It is a truth universally acknowledged that no discussion about literary boyfriends could keep the elusive Mr. Darcy off the list. Whether you’ve read the book (I have, multiple times) or seen one of the various movies (Colin Firth’s Darcy arguably being the definitive model), Mr. Darcy is that one guy that you hate to love but you love him all the same.
Once again, spoilers abound. Consider yourself alerted.
For anyone who might be unfamiliar with Pride and Prejudice (shame on you!), Mr. Darcy is the proud best friend of an easily swayed wealthy bachelor (Mr. Bingley) who falls in love with a poor country girl (Jane). Of course, Mr. Darcy—being even richer than his friend—disapproves, earning him—among other things—the disdain of our heroine, Miss Elizabeth Bennett, Jane’s younger sister. The back and forth between Elizabeth and Mr. Darcy is what gives this novel its bite, and it’s not much of a spoiler to say that it isn’t about whether Elizabeth and Darcy get together but how they do so.
In the opposite corner, wearing far less emotional armor and much more self-deprecating humor, is Mr. Knightley, the brother-in-law of one Emma Woodhouse, the meddling protagonist of the epynomous Emma. Which brings to the fore a key point about this match-up: the women involved.
Austen is a stellar writer of manners, but she doesn’t write flawless heroines. Elizabeth’s prejudice is so thick that it gets in the way of her self interest. In an unhappy version of Pride and Prejudice, Elizabeth might have ended up much like another profoundly flawed Austen heroine, Marianne Dashwood (Sense and Sensibility), who nearly dies—quite literally—of a broken heart. When Elizabeth first learns of Darcy’s love for her, she spurns him; this despite the fact that he holds almost her entire family’s future happiness in the palm of his hand.

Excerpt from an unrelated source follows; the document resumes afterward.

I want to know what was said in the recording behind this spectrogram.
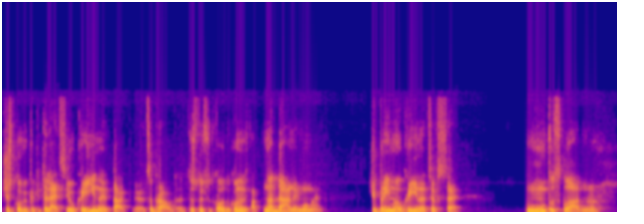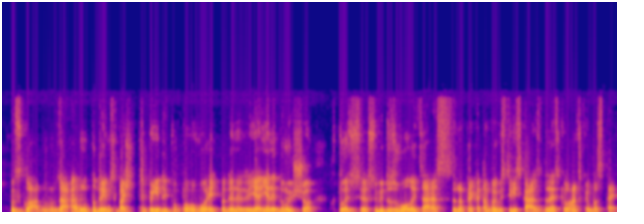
часткової капітуляції України, так е, це правда. Це 100% доконаний факт на даний момент. Чи прийме Україна це все? Ну тут складно. Тут складно. Зараз ну подивимося, бачите, поїдуть, поговорять, подивимося. Я, я не думаю, що хтось собі дозволить зараз, наприклад, там вивести війська з Донецької Луганської областей.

Austen’s point is that Darcy subsequently does all the right things because he truly has changed, but as smart as Elizabeth is, she should never have risked losing his favor simply because she didn’t like him (particularly considering she had already refused to marry her cousin, a man who was both ridiculous and unlikeable; Darcy, on the other hand, is among the most respected men in all of England).
Of all Austen’s literary women, however, perhaps none is more insidious than Emma, a woman whose standing in life allows her the ability to be as proud and condescending as Darcy but with none of his logic, poise or sense. It is only Mr. Knightley, among all her friends and acquaintances, who is able to “tame this shrew,” as it were, helping her to become a truly better woman worthy of her riches and good fortune.
Elizabeth, despite her shortsighted prejudices, is a truly magnanimous and loving character. She wants nothing more than for her sister to be happy in love, and even her initial refusal of Darcy is due to the fact that she is not a gold digger; she won’t say yes to a man she doesn’t like simply because he’s wealthy (not to mention her jilted sister’s ex’s best friend… a few womanly wiles could have persuaded Darcy to help patch things up between Jane and Bingley).
Thus, in the end, this battle comes down not to the suitor, but to the woman he loves. Darcy cannot bring himself to love the beguiling Elizabeth until he goes through wholesale rejection and is forced to change who he is for this amazing woman he’s spent two-thirds of the book trying to shame (a less stalwart woman of that time would have been done in by his demerits). On the other hand, Knightley sticks with a girl who needs a lot of improvement to become even likeable. He doesn’t cast her aside, but challenges her to be the woman he sees her capable of becoming. He loves her despite her flaws, whereas Darcy just comes to accept that Elizabeth’s flaws (and that of her family) can be overcome because of his love for her.
In a modern world, I’d guess that Elizabeth’s family would eventually become a cause for the two to divorce, whereas, well, Emma and Knightley already are family. Weird brotherly vibes aside (in Austen’s age, marrying a cousin was common, and Knightley and Emma aren’t blood relatives), this round goes to the Austen hero who needs no adjustments.
Mr. Knightley defeats Mr. Darcy in a first-round upset.